→ Work to complete
All of the listing below must be repeated word for word. Pictures are the only thing to omit.

Top of Data excerpts

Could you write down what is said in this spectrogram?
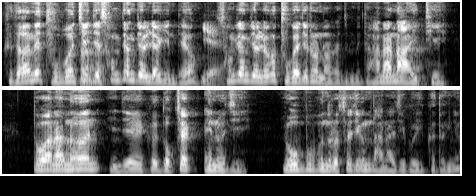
그 다음에 두 번째 이제 어. 성장 전략인데요. 예. 성장 전략은 두 가지로 나눠집니다. 하나는 IT, 또 하나는 이제 그 녹색 에너지. 요 부분으로서 지금 나눠지고 있거든요.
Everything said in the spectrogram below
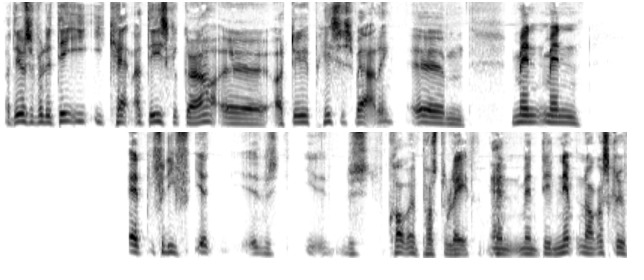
Og det er jo selvfølgelig det, I, I kan, og det, I skal gøre, øh, og det er pisse svært, ikke? Øhm, men, men at, fordi jeg, nu kommer et postulat, ja. men, men det er nemt nok at skrive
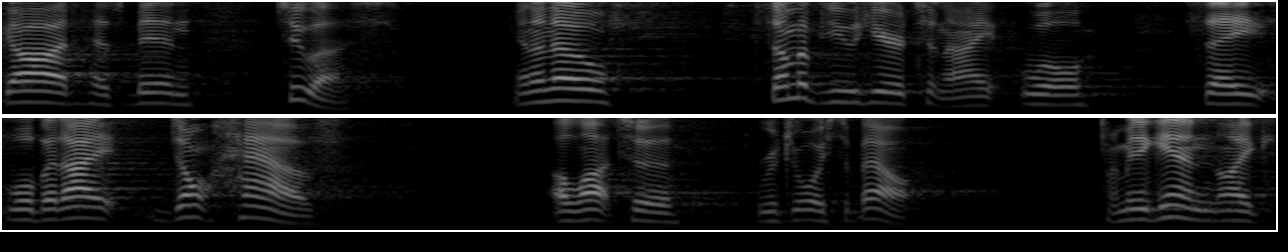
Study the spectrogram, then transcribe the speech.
God has been to us? And I know some of you here tonight will say, well, but I don't have a lot to rejoice about. I mean, again, like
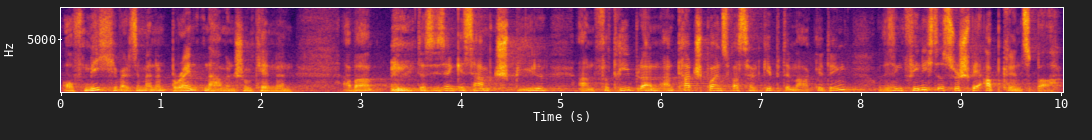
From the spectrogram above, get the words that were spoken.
auf mich, weil Sie meinen Brandnamen schon kennen. Aber das ist ein Gesamtspiel an Vertrieblern, an Touchpoints, was halt gibt im Marketing. Und deswegen finde ich das so schwer abgrenzbar.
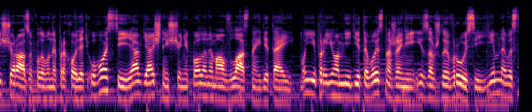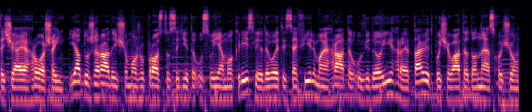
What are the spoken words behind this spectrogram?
і щоразу, коли вони приходять у гості, я вдячний, що ніколи не мав власних дітей. Мої прийомні діти виснажені і завжди в русі. Їм не вистачає грошей. Я дуже радий, що можу просто сидіти у своєму кріслі, дивитися фільми, грати у відеоігри та відпочивати до несхочу.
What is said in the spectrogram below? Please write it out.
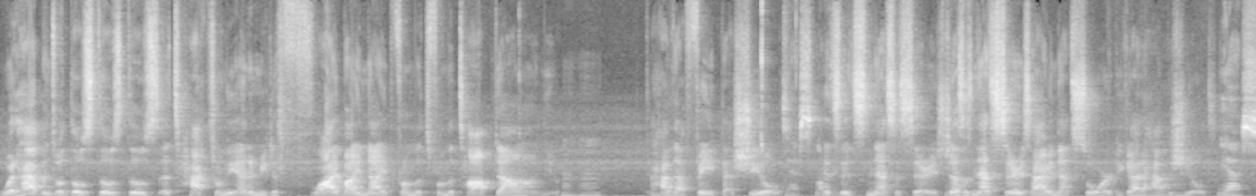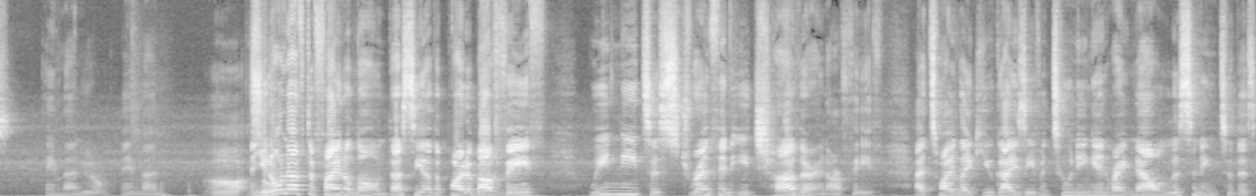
What happens with those those those attacks from the enemy just fly by night from the from the top down on you? Have that faith, that shield. Mm-hmm. Yes, Lord. It's it's necessary. It's just as necessary as having that sword. You got to have the shield. Yes. Amen. You know. Amen. Uh, And you don't have to fight alone. That's the other part about faith. We need to strengthen each other in our faith. That's why, like you guys, even tuning in right now, listening to this,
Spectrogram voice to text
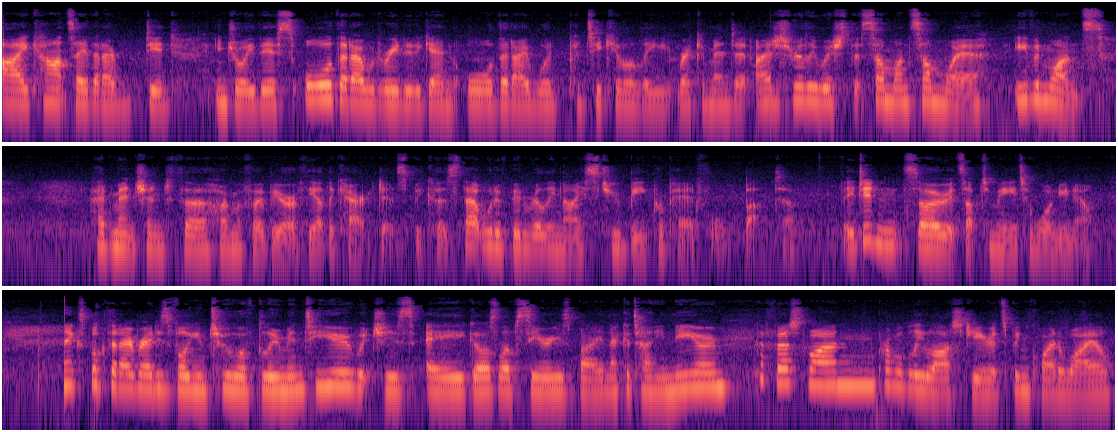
I can't say that I did enjoy this or that I would read it again or that I would particularly recommend it. I just really wish that someone somewhere, even once, had mentioned the homophobia of the other characters because that would have been really nice to be prepared for. But uh, they didn't, so it's up to me to warn Yu now. Next book that I read is volume two of Bloom Into You, which is a girls love series by Nakatani Nio. The first one probably last year, it's been quite a while.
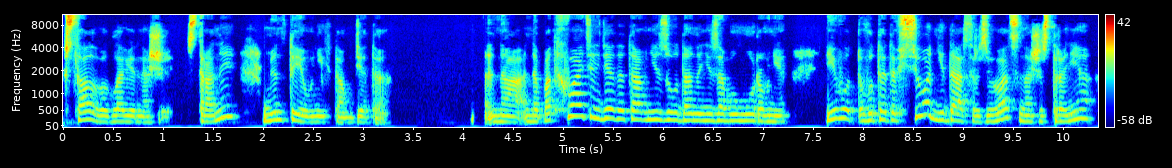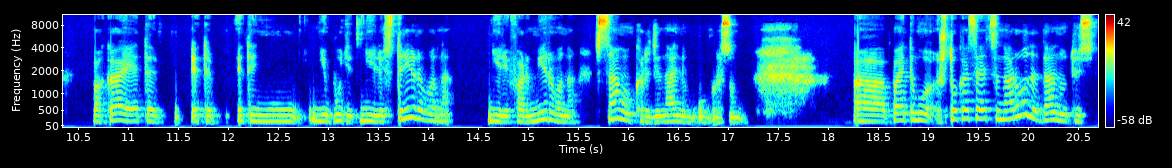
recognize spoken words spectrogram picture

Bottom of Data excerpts

→ Task response
Could you write down what is said in this spectrogram?
그 다음에 두 번째 이제 어. 성장 전략인데요. 예. 성장 전략은 두 가지로 나눠집니다. 하나는 IT, 또 하나는 이제 그 녹색 에너지. 요 부분으로서 지금 나눠지고 있거든요.
Everything said in the spectrogram below
Og det er jo selvfølgelig det, I, I kan, og det, I skal gøre, øh, og det er pisse svært, ikke? Øhm, men, men at, fordi jeg, nu kommer et postulat, ja. men, men det er nemt nok at skrive
Study the spectrogram, then transcribe the speech.
God has been to us? And I know some of you here tonight will say, well, but I don't have a lot to rejoice about. I mean, again, like
From the spectrogram above, get the words that were spoken.
auf mich, weil Sie meinen Brandnamen schon kennen. Aber das ist ein Gesamtspiel an Vertrieblern, an Touchpoints, was halt gibt im Marketing. Und deswegen finde ich das so schwer abgrenzbar.
What are the spoken words behind this spectrogram?
і щоразу, коли вони приходять у гості, я вдячний, що ніколи не мав власних дітей. Мої прийомні діти виснажені і завжди в русі. Їм не вистачає грошей. Я дуже радий, що можу просто сидіти у своєму кріслі, дивитися фільми, грати у відеоігри та відпочивати до несхочу.
What is said in the spectrogram below? Please write it out.
What happens with those those those attacks from the enemy just fly by night from the from the top down on you? Have that faith, that shield. Mm-hmm. Yes, Lord. It's it's necessary. It's just as necessary as having that sword. You got to have the shield. Yes. Amen. You know. Amen. Uh, And you don't have to fight alone. That's the other part about faith. We need to strengthen each other in our faith. That's why, like you guys, even tuning in right now, listening to this,
Spectrogram voice to text
I can't say that I did enjoy this or that I would read it again or that I would particularly recommend it. I just really wish that someone somewhere, even once, had mentioned the homophobia of the other characters because that would have been really nice to be prepared for. But uh, they didn't, so it's up to me to warn Yu now. Next book that I read is volume two of Bloom Into You, which is a girls love series by Nakatani Nio. The first one probably last year, it's been quite a while.
recognize spoken words spectrogram picture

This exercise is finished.